ﬂower development that is robust and recovers experimental gene expression proﬁles. Plant Cell 16: 2923-2939.

[56] Faure A, Naldi A, Chaouiya C, Thieﬀry D (2006) Dynamical analysis of a generic Boolean model for the control of the mammalian cell cycle. Bioinformatics 22(14):

e124-e131.

[57] Farkas IJ, Jeong H, Vicsek T, Barabasi AL, Oltvai ZN (2003) The topology of transciption regulatory network in the yeast, Saccharomyces cerevisiae. Phys A 381: 601-612.

[58] Fell DA, Wagner A (2000) The small world of metabolism. Nature Biotechnology 18 : 1121-1122.

[59] Feyfant E, Sali A, Fiser A (2007) Modeling mutations in protein structures.

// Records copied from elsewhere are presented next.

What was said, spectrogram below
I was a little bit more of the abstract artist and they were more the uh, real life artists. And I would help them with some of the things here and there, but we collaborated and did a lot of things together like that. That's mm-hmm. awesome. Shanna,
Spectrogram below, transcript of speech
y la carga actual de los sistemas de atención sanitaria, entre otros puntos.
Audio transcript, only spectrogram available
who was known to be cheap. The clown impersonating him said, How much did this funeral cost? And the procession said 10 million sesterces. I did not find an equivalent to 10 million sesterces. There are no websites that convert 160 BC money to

Protein Science 16: 2030-2041.

[60] Forsburg SL (1999) The best yeast? Trends in Genetics 15 (9): 340-344.

[61] Fussenegger M, Bailey JE, Varner J (2000) A mathematical model of caspase function in apoptosis. Nature Biotechnology 18: 768-774.

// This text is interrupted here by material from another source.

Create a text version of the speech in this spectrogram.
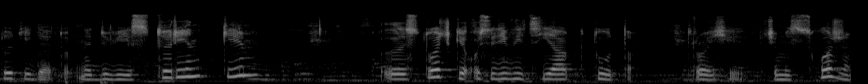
Тут йде тут на дві сторінки. Листочки, ось дивіться, як тут трохи чимось схоже.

[62] Gershenson C (2008) Introduction to random Boolean networks. In press [63] Gewies A (2003) Introduction to apoptosis. Aporeview: 1-26.

[64] Gibson MA, Mjolsness E (2001) Modeling the activity of single genes. In JM Bower and H Bolouri, eds. Computational Modeling of Genetic and Biochemical Networks, 148. MIT Press, Cambridge, MA.

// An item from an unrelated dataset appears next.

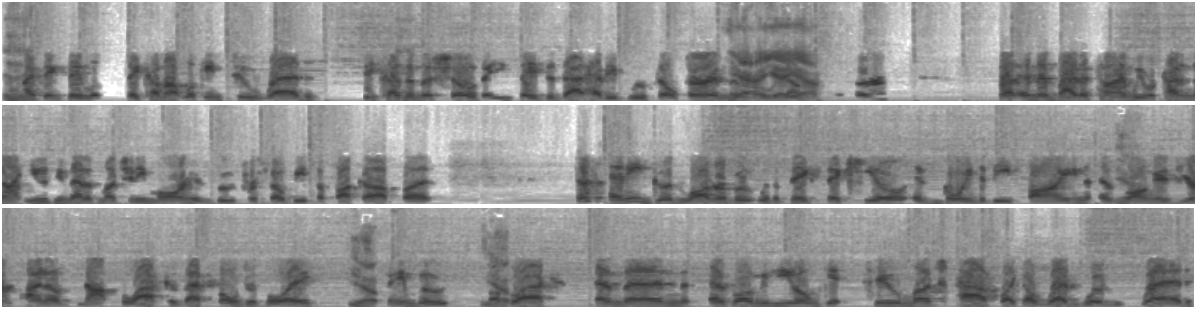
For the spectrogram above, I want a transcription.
Mhm. I think they look they come out looking too red because in the show they they did that heavy blue filter and the Yeah, yeah, yeah. filter. But and then by the time we were kind of not using that as much anymore, his boots were so beat the fuck up. But just any good logger boot with a big thick heel is going to be fine as Yeah. long as you're kind of not black because that's Soldier Boy, Yep. same boots, Yep. but black. And then as long as you don't get too much past like a redwood red,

[65] Gillespie DT (1976) A general method for numerically simulating the stochastic time evolution of coupled chemical reactions. J Comp Phys 22: 403-434.

[66] Gillespie DT (1977) Exact stochastic simulation of coupled chemical reactions.

J Phys Chem 81: 2340-2361.

[67] Gilman AG, Simon HR, Bourne HR, Harris BA, Long R, ect (2002) Overview of the alliance for cellular signaling. Nature 420: 703-706.

[68] Glass L, Kauﬀman SA (1972) Co-operative components, spatial localization and oscillatory cellular dynamics. J Theor Biol 34: 219 237.

[69] Glass L, Kauﬀman SA (1973) The logical analysis of continuous, nonlinear bio-chemical control networks. J Theor Biol 39: 103-129.

[70] Glass L, Perez R (1974) Limit cycle oscillations in compartmental chemical sys-tems. J. Chem. Phys. 61(12): 5242 5249.

[71] Glass L, Hill C (1998) Ordered and disordered dynamics in random networks.

Europhys Lett 41: 599-604.

[72] Goldbeter A, Koshland DE (1981) An ampliﬁed sensitivity arising from covalent modiﬁcation in biological systems. PNAS 78: 6840-6844.

[73] Goldbeter A (1995) A model for circadian oscillations in the Drosophila Period protein (PER). Proc R Soc Lond B 261: 319 324.

[74] Goldwasser L, Roughgarden J (1993) Construction and analysis of a large caribbean food web. Ecology 74 : 1216-1233.

[75] Goodwin BC (1965) Oscillatory behavior in enzymatic control processes. In G.

Weber, ed. Advances in Enzyme Regulation, 425438. Pergamon Press, Oxford.

[76] Gordeeva AB, Labas OA, Zwagilskage RA (2004) Unicellular organisms apopto-sis: mechanisms and evolution. Biochemia 64: 1301-1313.